which states that the amount of first installment is P53,642.84 and the due date of its
payment is May 8, 1961. However, the amount of the first of the succeeding itemized
installments is P56,597.20 and the due date is May 8, 1962. In the case of the M/S
UNIFISH 3 and M/S UNIFISH 4, the first installments are P68,777.77 and due in July,

1961 and P72,565.68 and due in July, 1962, respectively. In the contract for the
purchase and sale of the M/S UNIFISH 5 and M/S UNIFISH 6, the amounts indicated as
first installments are P54,500.00 and P57,501.57, and the due dates of payment are
October 17, 1961 and October 17, 1962, respectively.
ISSUE/S:

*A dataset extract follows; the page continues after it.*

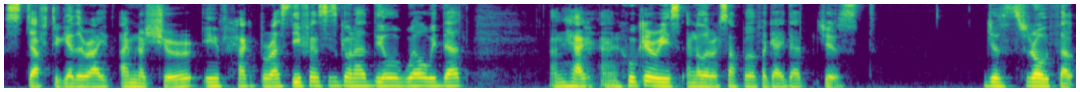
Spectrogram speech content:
stuff together, I I'm not sure if Hack defense is gonna deal well with that. And Hack Mhm. and Hooker is another example of a guy that just just throws a,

WoN the first installments under the 3 contracts of conditional purchase and sale of
reparations goods were already due and demandable when the complaint was filed
o YES.
o The terms of the contracts for the purchase and sale of the reparations vessels
are very clear and leave no doubt as to the intent of the contracting parties. Thus,
in the contract concerning the M/S UNIFISH 1 and M/S UNIFISH 2, the parties
expressly agreed that the first installment representing 10% of the purchase price
or P53, 642. 84 shall be paid within 24 months from the date of complete delivery
of the vessels or on May 8, 1961, and the balance to be paid in ten (10) equal
yearly installments. The amount of P56,597.20 due on May 8, 1962, which is also
claimed to be a "first installment," is but the first of the ten (10) equal yearly
installments of the balance of the purchase price (citing Reparations Commission
vs. Northern Lines, Inc., et al.).
WON Universal is liable for payment of premiums on the bonds executed by Manila
Surety
o YES. The payment of premiums on the bonds to the surety company had been
expressly undertaken by UNIVERSAL in the indemnity agreements executed by
it in favor of the surety company. The premium is the consideration for furnishing
the bonds. The obligation to pay the same subsists for as long as the liability
exists.
o Universal should pay P7,251.42 to Manila Surety.
WON the P10,000 down payment made by Universal to RC for UNIFISH 1 and 2 can be
applied to the first installment guaranteed by the surety
o NO.
o Manila Surety contends that the down payment of P10,000 made by Universal
can be applied to the first installment for UNIFISH 1 and 2 (an indebtedness
guaranteed by Manila Surety), thus reducing its liability from P53,643.00 to
P43,642.00, because Art 1254 stipulates that where the creditor or debtor does
not specify to which liability a payment shall be applied, it shall be deemed to
apply to the most onerous debt [in this case, the most immediate, which is the
first installment for UNIFISH 1 and 2].
o The Court held that Arts. 1252 to 1254 apply to persons owing several debts to
one creditor, not to sureties whose obligation is both contingent and singular.
o The standing obligation of Universal is not just the first installment, but also the
10 equal yearly installments. Thus, given that both the first installment and the
first of the 10 installments have both accrued, the P10,000 down payment cannot
be applied to just one of them.

The Supreme Court found the terms of the contracts clear and left no doubt as to
the intent of the contracting parties that the first installment due 24 months after
delivery was different from the first of the ten (10) equal yearly installments of the
balance of the purchase price (which are not designated as "first", "second",
"third", etc., installments).
WoN Sarmiento is personally liable having merely executed the indemnity agreements
o YES. Sarmiento appears to have signed the indemnity agreement twice the first,
in his capacity as acting general manager of UNIVERSAL, and the second, in his
individual capacity.
o